• _YOUR TASK_
Nothing but the lines from the one containing "Can you write" through the end of the data below should appear in the answer, each exact and free of pictures.

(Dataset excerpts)

****************

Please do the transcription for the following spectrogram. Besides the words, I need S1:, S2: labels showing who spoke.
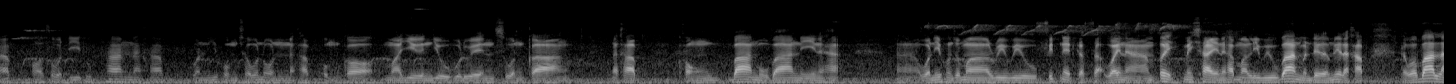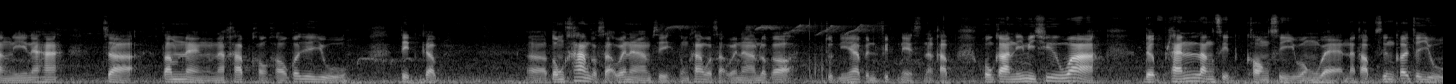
S1: ครับขอสวัสดีทุกท่านนะครับ วันนี้ผมชวนนท์นะครับ ผมก็มายืนอยู่บริเวณส่วนกลางนะครับ ของบ้านหมู่บ้านนี้นะฮะวันนี้ผมจะมารีวิวฟิตเนสกับสระว่ายน้ำเอ้ยไม่ใช่นะครับมารีวิวบ้านเหมือนเดิมนี่แหละครับ แต่ว่าบ้านหลังนี้นะฮะจะตำแหน่งนะครับของเขาก็จะอยู่ติดกับตรงข้ามกับสระว่ายน้ำสิตรงข้ามกับสระว่ายน้ำแล้วก็จุดนี้เป็นฟิตเนสนะครับโครงการนี้มีชื่อว่า The Plan ลังสิตคลองสี่วงแหวนนะครับซึ่งก็จะอยู่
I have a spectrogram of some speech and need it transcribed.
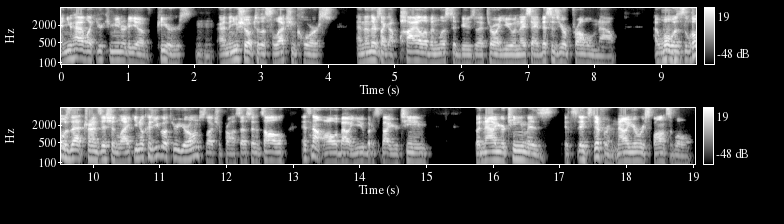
and you have like your community of peers, mm-hmm. and then you show up to the selection course, and then there's like a pile of enlisted dudes that they throw at you, and they say, "This is your problem now." And what mm-hmm. was what was that transition like? You know, because you go through your own selection process, and it's all it's not all about you, but it's about your team. But now your team is it's it's different. Now you're responsible.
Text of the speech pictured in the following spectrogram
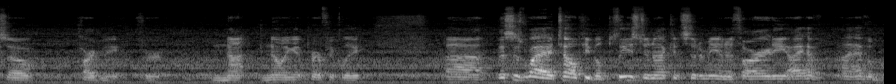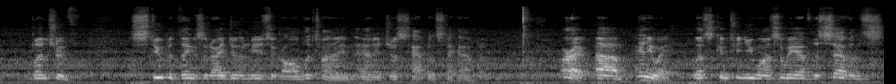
So pardon me for not knowing it perfectly. Uh, this is why I tell people, please do not consider me an authority. I have I have a bunch of stupid things that I do in music all the time, and it just happens to happen. All right. Um, anyway, let's continue on. So we have the sevenths,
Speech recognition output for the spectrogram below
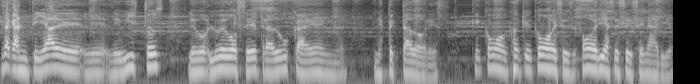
esa cantidad de, vistos luego, luego, se traduzca en, espectadores. ¿Qué, cómo, qué, ¿Cómo verías ese escenario?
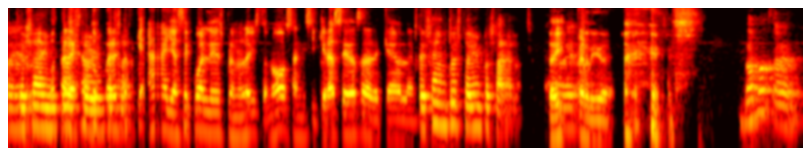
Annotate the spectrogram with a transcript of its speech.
Ver. Está tú, ser que, ah, ya sé cuál es, pero no la he visto. No, o sea, ni siquiera sé, o sea, de qué hablan. Esa intro está bien pasada. Estoy perdido. Vamos a ver.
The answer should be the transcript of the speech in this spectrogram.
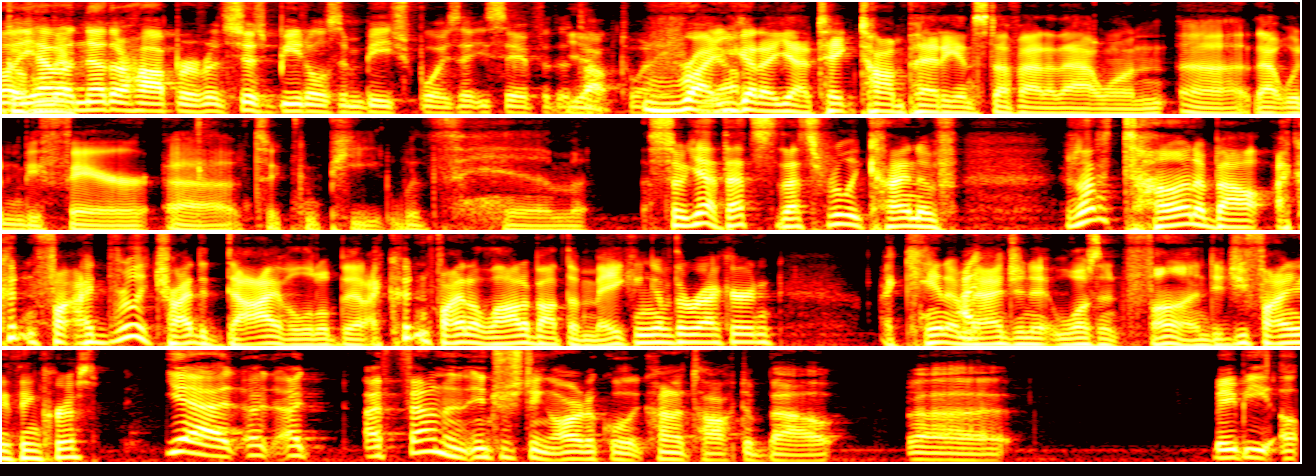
well, you have there. another hopper. It's just Beatles and Beach Boys that you save for the Yeah. top 20. right, you got to yeah, take Tom Petty and stuff out of that one. Uh, that wouldn't be fair uh, to compete with him. So yeah, that's that's really kind of there's not a ton about. I couldn't find. I really tried to dive a little bit. I couldn't find a lot about the making of the record. I can't imagine it wasn't fun. Did you find anything, Chris? Yeah, I, I, I found an interesting article that kind of talked about uh, maybe uh,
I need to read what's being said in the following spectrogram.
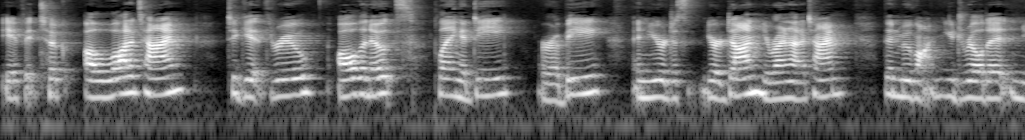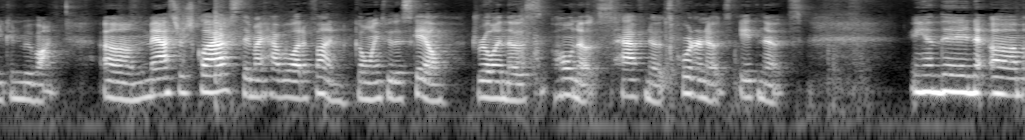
if it took a lot of time to get through all the notes playing a D or a B and you're just, you're done, you're running out of time, then move on. You drilled it and you can move on. Um, master's class, they might have a lot of fun going through the scale, drilling those whole notes, half notes, quarter notes, eighth notes. And then, um,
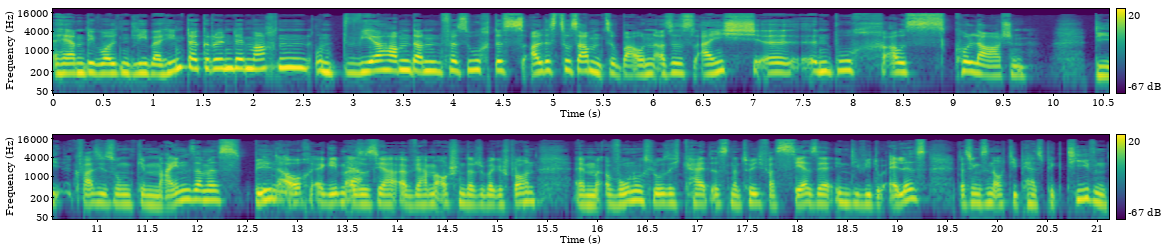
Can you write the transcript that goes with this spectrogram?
Herren, die wollten lieber Hintergründe machen und wir haben dann versucht, das alles zusammenzubauen. Also es ist eigentlich äh, ein Buch aus Collagen die quasi so ein gemeinsames Bild genau. auch ergeben. Also ja. es ist ja, wir haben ja auch schon darüber gesprochen, ähm, Wohnungslosigkeit ist natürlich was sehr, sehr Individuelles. Deswegen sind auch die Perspektiven,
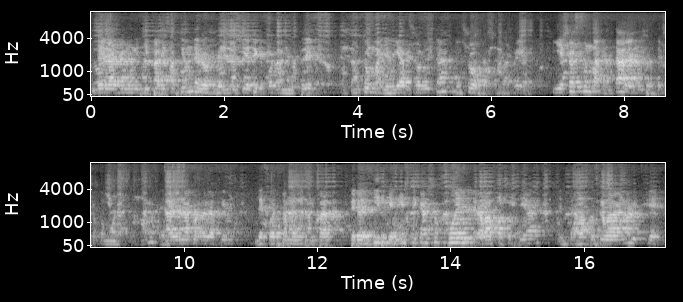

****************

• _REPLY_
Can you write the transcript that goes with this spectrogram?
Herren, die wollten lieber Hintergründe machen und wir haben dann versucht, das alles zusammenzubauen. Also es ist eigentlich äh, ein Buch aus Collagen die quasi so ein gemeinsames Bild genau. auch ergeben. Also ja. es ist ja, wir haben ja auch schon darüber gesprochen, ähm, Wohnungslosigkeit ist natürlich was sehr, sehr Individuelles. Deswegen sind auch die Perspektiven,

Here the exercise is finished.